Found on Flowing Data!

Friday
Jan032014

The Shield of Superman: The Evolution of an Icon

The Shield of Superman: The Evolution of an Icon infographic

If you want to dress up like Superman, it is important to understand which Superman your going to be. The Shield of Superman: The Evolution of an Icon infographic from HalloweenCostumes.com provides visuals and a brief synopsis of each Superman logo in the comics and pop culture.

It’s a bird…It’s a plane…It’s Superman! Well, not Superman himself, but it IS a super awesome Superman infographic.

2013 is THE year for everyone’s favorite Man of Steel. Between it being the hero’s 75th anniversary, and Man of Steel hitting the silver screen on June 14th, we’re bursting with red and blue excitement! Thankfully, we were able to use our energy for good rather than evil, and create a visual guide to the evolution of Superman’s iconic emblem.

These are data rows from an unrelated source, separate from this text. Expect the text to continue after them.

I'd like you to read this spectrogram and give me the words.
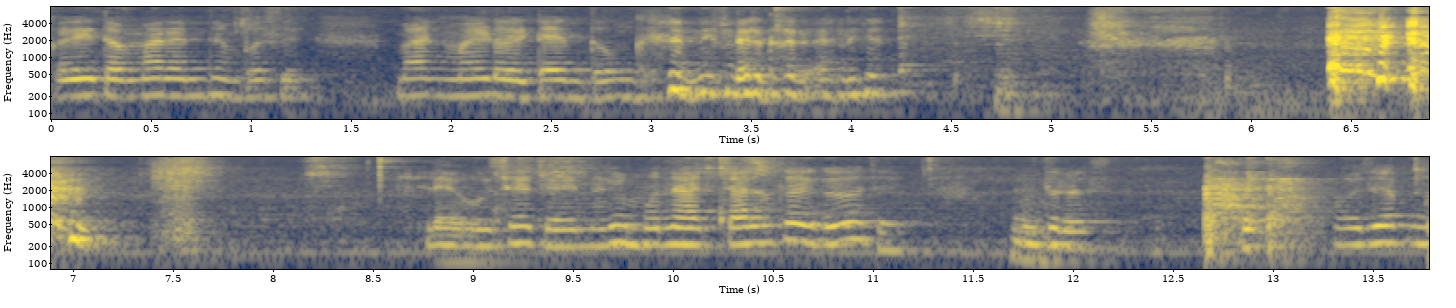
કરી તમારે પછી માંડ મળ્યો એ ટાઈમ તો ઊંઘ નિંદર કરવાની એટલે એવું છે જઈને મને આજ ચાલુ થઈ ગયો છે. ઉધરસ. હજે ન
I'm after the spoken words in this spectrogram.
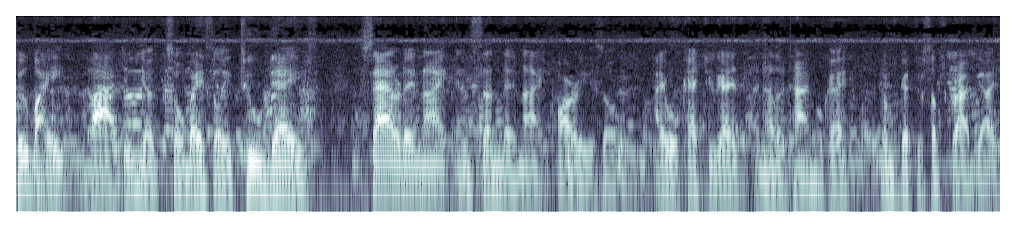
Thứ bảy và chủ nhật. So basically two days. Saturday night and Sunday night party. So I will catch you guys another time, okay? Don't forget to subscribe, guys.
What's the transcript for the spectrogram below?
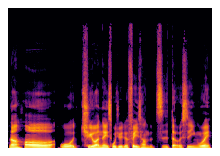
然后我去完那次，我觉得非常的值得，是因为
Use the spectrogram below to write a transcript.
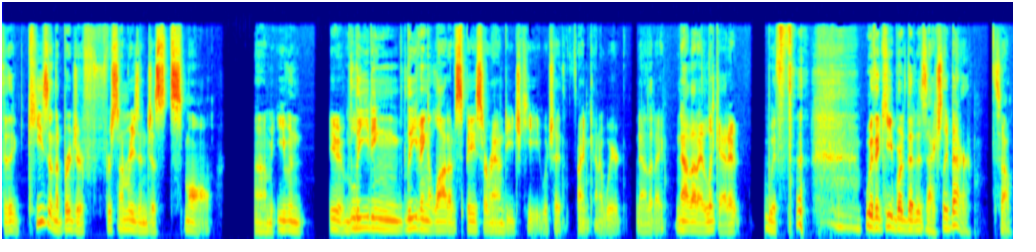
the keys on the bridge are for some reason just small. Um even you know, leading leaving a lot of space around each key, which I find kind of weird now that I now that I look at it with with a keyboard that is actually better. So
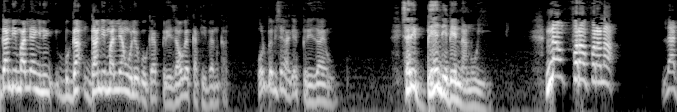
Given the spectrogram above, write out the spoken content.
gandi maliyɛn ɲini gandi maliyɛn wele k'o kɛ perezan ou bɛ kati 24 olu se ka kɛ perezan ye o. Bɛn de na n'an fara farala la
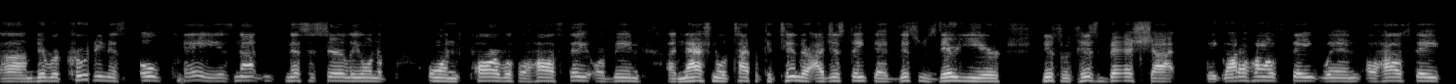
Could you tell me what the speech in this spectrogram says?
Um, their recruiting is okay. It's not necessarily on the on par with Ohio State or being a national type of contender. I just think that this was their year. This was his best shot. They got Ohio State when Ohio State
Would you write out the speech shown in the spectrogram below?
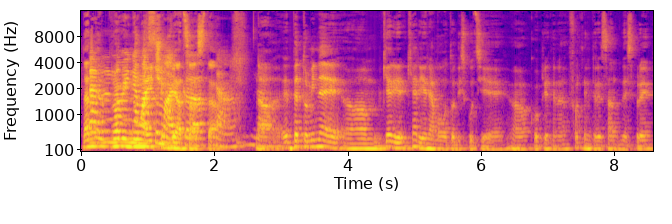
Dar, Dar probabil nu aici în viața că, asta. Da, da. Da. Pentru mine, um, chiar, chiar ieri am avut o discuție uh, cu o prietenă foarte interesantă despre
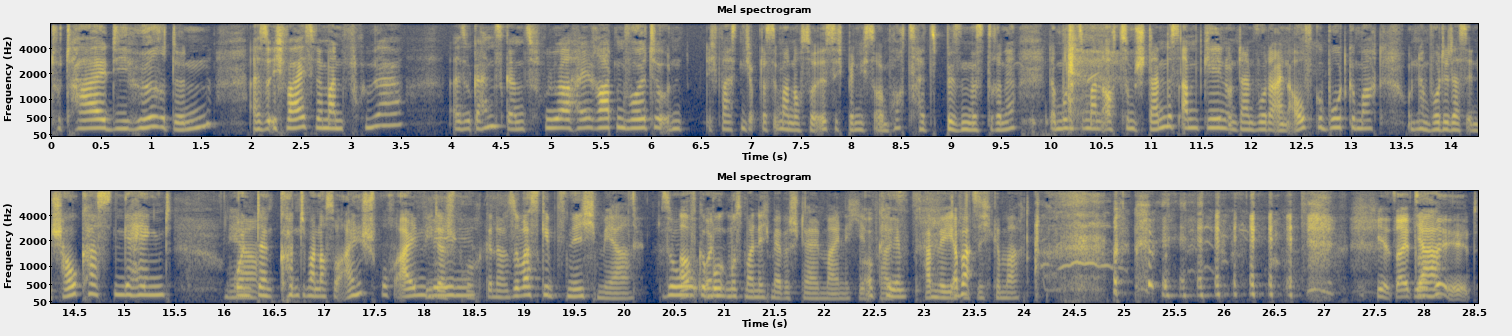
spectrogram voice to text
total die Hürden. Also ich weiß, wenn man früher, also ganz, ganz früher heiraten wollte und ich weiß nicht, ob das immer noch so ist, ich bin nicht so im Hochzeitsbusiness drinne, da musste man auch zum Standesamt gehen und dann wurde ein Aufgebot gemacht und dann wurde das in Schaukasten gehängt Ja. und dann konnte man noch so Einspruch einlegen. Widerspruch, genau. Sowas gibt's nicht mehr. So, Aufgebot muss man nicht mehr bestellen, meine ich jedenfalls. Okay. Haben wir jedenfalls nicht gemacht. Ihr seid Ja. so wild.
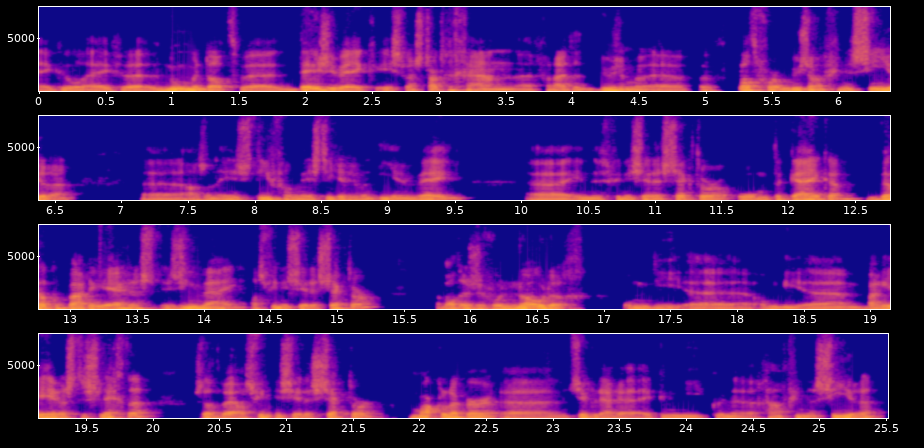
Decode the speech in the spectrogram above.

We cover the logo’s various incarnations in both comics and popular culture, starting with its first appearance in 1938 and culminating with what the famed “S” will look like when Henry Cavill reveals it on on his Clark Kent-ee chest in theaters in a little over a week!

Love this.  The visual images clearly show the readers how dramatically the logo has changed over the years in both comics and film.  

The footer should include a copyright statement and the URL link back to the infographic landing page.  Readers need to be able to find the original full-size version from the publisher when people share the infographic on other sites without linking back.

Which one was your favorite?

Found on http://www.infographicsarchive.com

Monday
Dec302013

The State of Social Media 2013

The State of Social Media 2013 infographic

The State of Social Media 2013 summarizes some of the major milestones and events in social media that happened during the last 12 months.

What a wild year it’s been. You could say that 2013 was the year of social media and you’d be correct. What was once a novelty for people bored and surfing on the ‘net has risen to be an industry in and of itself that companies large and small have embraced around the world as a powerful cornerstone of their marketing initiatives.

In case you got lost in the details of 2013, we’ve laid out all the notable moments of the year, month by month, in this handy infographic.

There are a handful of statistics listed in the design that should have been visualized instead of just shown in text.  The use of logos and images from the web do a good job of showing the specific events.

Designed by Infographic Promotion UK

Wednesday
Dec182013

The 100 Most Influential Cameras in History

The 100 Most Influential Cameras in History infographic poster

Another great infographic poster from the team at Pop Chart Lab!  A Visual Compendium of Cameras lines up the 100 most influential cameras in history in Chronological order.

A meticulously illustrated catalog of 100 landmark cameras, culled from over a century of photographic history, depicting both professional and consumer models and tracing photography’s history from the first models to today’s digital wonders.

Available unframed for $28 from the Pop Chart Lab Store.

Found on Fast Company Design!

 

You can see this one and many other infographic posters collected on the Cool Infographic Posters page or my Infographic Posters board on Pinterest!

Monday
Dec162013

The Genealogy of Baseball Teams

The Genealogy of Baseball Teams infographic poster

New infographic poster released by HistoryShots, The Genealogy of Baseball Teams charts the lineage and evolution of the major league teams.  Covering more than 140 years starting in 1871!

The Genealogy of Baseball Teams chronicles the origin and evolution of baseball teams from every major league from the inception of the National League in 1876 to the present day. Trace the fascinating histories of the Boston Red Caps to the Altanta Braves from the Washington Senators to the Minnesota Twins from the Brooklyn Trolley Dodgers to the Los Angeles Dodgers.

The Genealogy of Baseball Teams infographic poster closeup

Printed poster available for purchase from HistoryShots is 42” x 20”, and starts at $36.

 

You can see this one and many other infographic posters collected on the Cool Infographic Posters page or my Infographic Posters board on Pinterest!